> EXERCISE: Below is a block of records; return all of them exactly, but without the images.

-------- INPUT

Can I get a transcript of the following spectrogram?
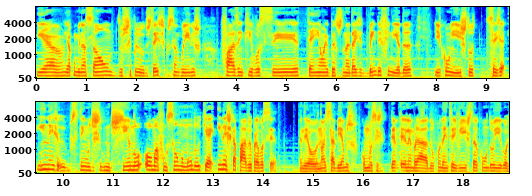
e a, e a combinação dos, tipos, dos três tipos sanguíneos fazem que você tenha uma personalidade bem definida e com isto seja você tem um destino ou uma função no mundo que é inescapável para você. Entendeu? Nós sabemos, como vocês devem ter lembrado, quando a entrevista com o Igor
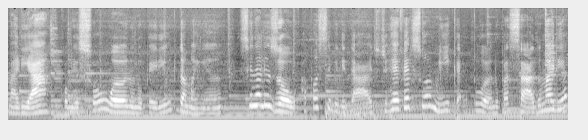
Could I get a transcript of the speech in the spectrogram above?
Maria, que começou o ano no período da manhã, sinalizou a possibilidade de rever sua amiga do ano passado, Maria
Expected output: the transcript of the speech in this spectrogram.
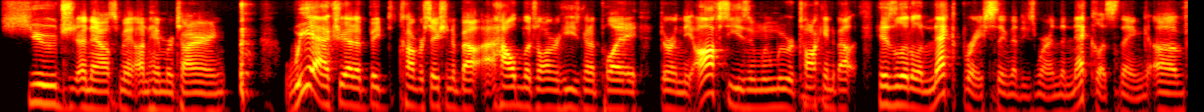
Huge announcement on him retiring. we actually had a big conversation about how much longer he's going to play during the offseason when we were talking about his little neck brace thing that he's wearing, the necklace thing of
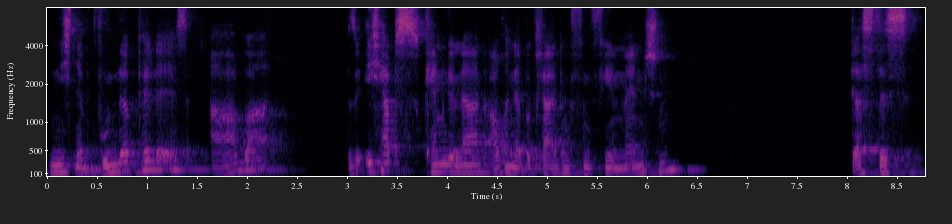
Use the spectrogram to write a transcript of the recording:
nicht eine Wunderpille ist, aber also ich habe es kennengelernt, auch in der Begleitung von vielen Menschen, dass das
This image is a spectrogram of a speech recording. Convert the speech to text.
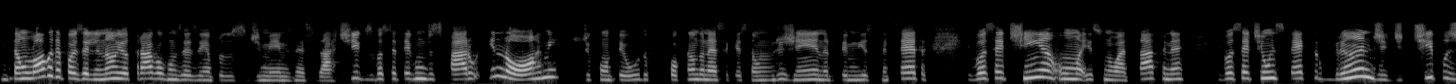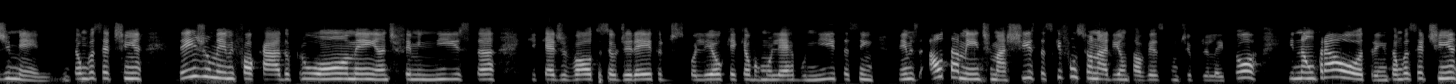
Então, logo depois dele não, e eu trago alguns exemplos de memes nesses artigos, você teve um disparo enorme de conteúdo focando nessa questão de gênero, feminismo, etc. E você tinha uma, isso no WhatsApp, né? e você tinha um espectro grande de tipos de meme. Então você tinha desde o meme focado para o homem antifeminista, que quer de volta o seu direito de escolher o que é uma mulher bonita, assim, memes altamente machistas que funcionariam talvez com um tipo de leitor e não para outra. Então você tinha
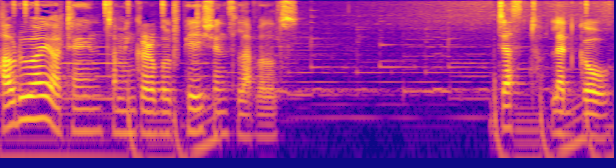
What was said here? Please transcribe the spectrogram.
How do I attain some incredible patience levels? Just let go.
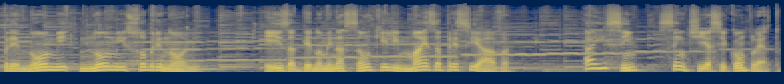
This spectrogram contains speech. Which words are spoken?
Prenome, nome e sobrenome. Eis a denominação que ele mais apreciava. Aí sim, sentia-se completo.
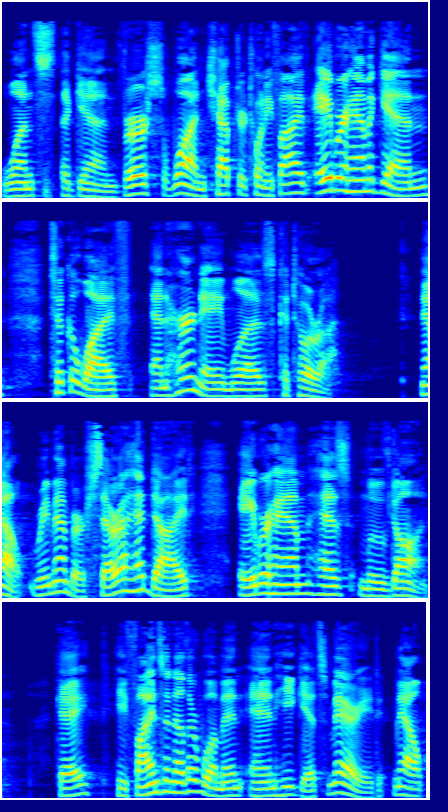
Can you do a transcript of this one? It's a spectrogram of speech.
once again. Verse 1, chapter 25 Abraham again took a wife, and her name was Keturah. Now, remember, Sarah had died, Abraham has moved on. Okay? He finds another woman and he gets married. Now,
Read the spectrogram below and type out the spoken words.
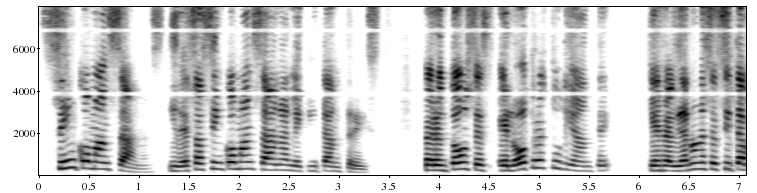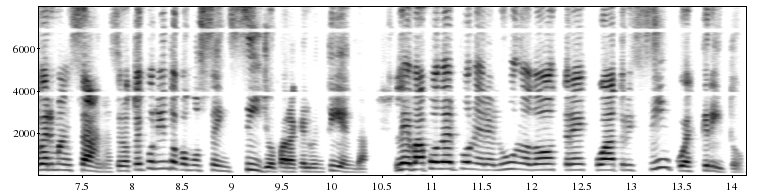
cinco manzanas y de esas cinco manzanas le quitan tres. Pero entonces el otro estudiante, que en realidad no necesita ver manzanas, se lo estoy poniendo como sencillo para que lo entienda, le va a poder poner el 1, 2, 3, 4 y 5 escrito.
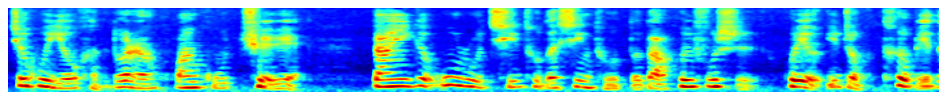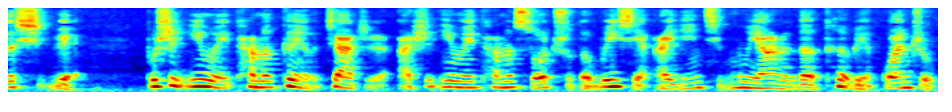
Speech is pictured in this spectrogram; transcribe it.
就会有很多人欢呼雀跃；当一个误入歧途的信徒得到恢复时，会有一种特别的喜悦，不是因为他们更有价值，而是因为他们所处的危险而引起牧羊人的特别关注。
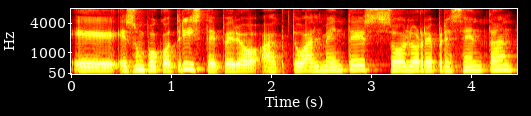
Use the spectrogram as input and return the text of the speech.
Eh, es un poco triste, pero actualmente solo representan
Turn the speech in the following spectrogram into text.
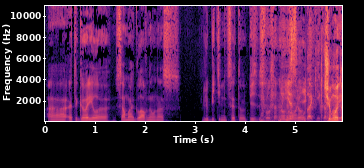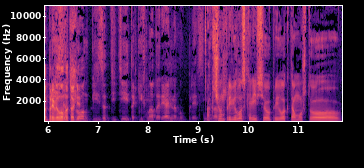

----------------

> OUTPUT OF THE EXERCISE:
Can I get a transcript of the following spectrogram?
e a, e a combinação dos, tipos, dos três tipos sanguíneos fazem que você tenha uma personalidade bem definida e com isto seja você tem um destino ou uma função no mundo que é inescapável para você. Entendeu? Nós sabemos, como vocês devem ter lembrado, quando a entrevista com o Igor
Could I get a transcript of the speech in the spectrogram above?
Maria, que começou o ano no período da manhã, sinalizou a possibilidade de rever sua amiga do ano passado, Maria
Expected output: the transcript of the speech in this spectrogram.
Huge announcement on him retiring. we actually had a big conversation about how much longer he's going to play during the offseason when we were talking about his little neck brace thing that he's wearing, the necklace thing of
Use the spectrogram to write a transcript of the recording:
nicht eine Wunderpille ist, aber also ich habe es kennengelernt, auch in der Begleitung von vielen Menschen, dass das
This image is a spectrogram of a speech recording. Convert the speech to text.
Então, logo depois dele não, e eu trago alguns exemplos de memes nesses artigos, você teve um disparo enorme de conteúdo focando nessa questão de gênero, feminismo, etc. E você tinha uma, isso no WhatsApp, né? e você tinha um espectro grande de tipos de meme. Então você tinha desde o meme focado para o homem antifeminista, que quer de volta o seu direito de escolher o que é uma mulher bonita, assim, memes altamente machistas que funcionariam talvez com um tipo de leitor e não para outra. Então você tinha
What was said here? Please transcribe the spectrogram.
How do I attain some incredible patience levels? Just let go.
This spectrogram contains speech. Which words are spoken?
Prenome, nome e sobrenome. Eis a denominação que ele mais apreciava. Aí sim, sentia-se completo.
Can you do a transcript of this one? It's a spectrogram of speech.
once again. Verse 1, chapter 25 Abraham again took a wife, and her name was Keturah. Now, remember, Sarah had died, Abraham has moved on. Okay? He finds another woman and he gets married. Now,
Read the spectrogram below and type out the spoken words.
cinco manzanas y de esas cinco manzanas le quitan tres. Pero entonces el otro estudiante, que en realidad no necesita ver manzanas, se lo estoy poniendo como sencillo para que lo entienda, le va a poder poner el 1, 2, 3, 4 y 5 escrito.
Speech is pictured in this spectrogram; transcribe it.
就会有很多人欢呼雀跃；当一个误入歧途的信徒得到恢复时，会有一种特别的喜悦，不是因为他们更有价值，而是因为他们所处的危险而引起牧羊人的特别关注。
Use the spectrogram as input and return the text of the speech.
Eh, es un poco triste, pero actualmente solo representan
Turn the speech in the following spectrogram into text.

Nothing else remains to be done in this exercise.